Thursday, March 29, 2007

Tree Selection Checklist

1. Size at maturity: Very tall or very wide trees are not suitable for the average, small home lot. While you may feel that a tree that does not reach mature height for 20 or 30 years is no problem, it is better to regard a tree as a permanent addition to the property.

2. Rate of growth: Fast growing trees may be a great temptation particularly when you need shade, but many of them grow with soft wood or shallow roots and are easily damaged in a storm. In addition to the loss of the tree, this might mean personal or property damage. This group includes the poplars, silver maple, willows and Chinese and Siberian elms.

3. Appearance: Do you want an evergreen, a deciduous tree, one that flowers or has berries? Do you have a preference in the type of leaf, or the color of the foliage at different times of the year? The variety of trees that now grow in the United States is so large, about 650 different kinds, that all tastes can be satisfied. Consider also the density of the shade given by the tree, particularly in relation to what you would like to grow under it. Dense shade will require a ground cover rather than grass. The shape of the tree is most important in its effect on the total landscaping. Wide, low trees are best for a rambling ranch house. Tall slender trees can make a tall house look lower. Tree shapes vary greatly. The Morton Bay fig tree, for example, grows with a wide head, while the pine oak grows wide at the base and narrows toward the top. like a pyramid

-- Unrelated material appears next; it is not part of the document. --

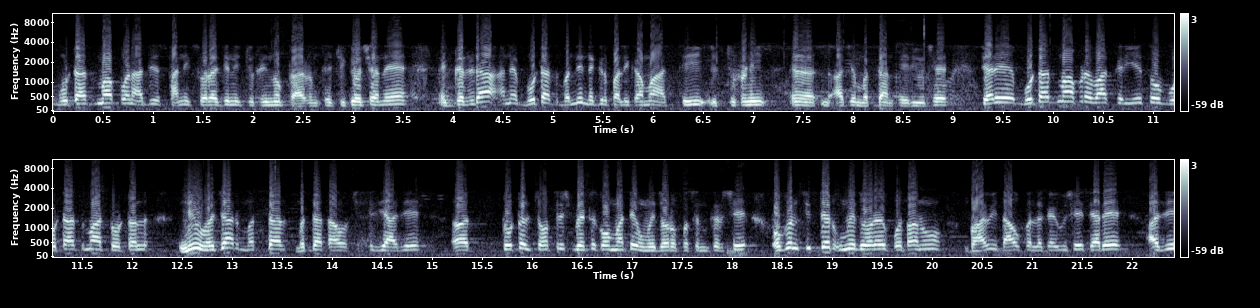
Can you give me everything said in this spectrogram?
બોટાદમાં પણ આજે સ્થાનિક સ્વરાજ્યની ચૂંટણીનો પ્રારંભ થઈ ચુક્યો છે અને ગઢડા અને બોટાદ બંને નગરપાલિકામાં આજથી ચૂંટણી આજે મતદાન થઈ રહ્યું છે. ત્યારે બોટાદમાં આપણે વાત કરીએ તો બોટાદમાં ટોટલ નેવું હજાર મતદાર, મતદાતાઓ છે જે આજે ટોટલ ચોત્રીસ બેઠકો માટે ઉમેદવારો પસંદ કરશે. ઓગણસિત્તેર ઉમેદવારોએ પોતાનું ભાવિ દાવ પર લગાવ્યું છે. ત્યારે આજે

4. Root system: Shallow-rooted trees are much more likely to be knocked over in a storm than deep rooted trees. In addition, the root system of the tree largely determines what can be grown under it. and this includes quite a large area as the tree gets older. The Norway maple, for example, spreads a network of roots near the surface and prevents the growth of shrubs or flowers beneath it. If you use a tree with rambling roots it must be set far from walks and septic tank system.

5. Maintenance: Choose a tree that is as free as possible from pests. Spraying tall trees is difficult for the average homeowner. Nursery stock should be heeled in the ground by digging a trench, placing the roots in the bottom, and covering them with soil. If the roots are dry, they should be immersed in water for an hour or two before they are heeled in. The soil that has been firmed around the roots should be kept moist until it is frozen, or until the plants can be set in their permanent positions.

About The Author
Elizabeth Passage has a lifelong passion for, and extensive experience in, the garden gift, landscaping, garden decor, garden design industries.



Post a Comment

<< Home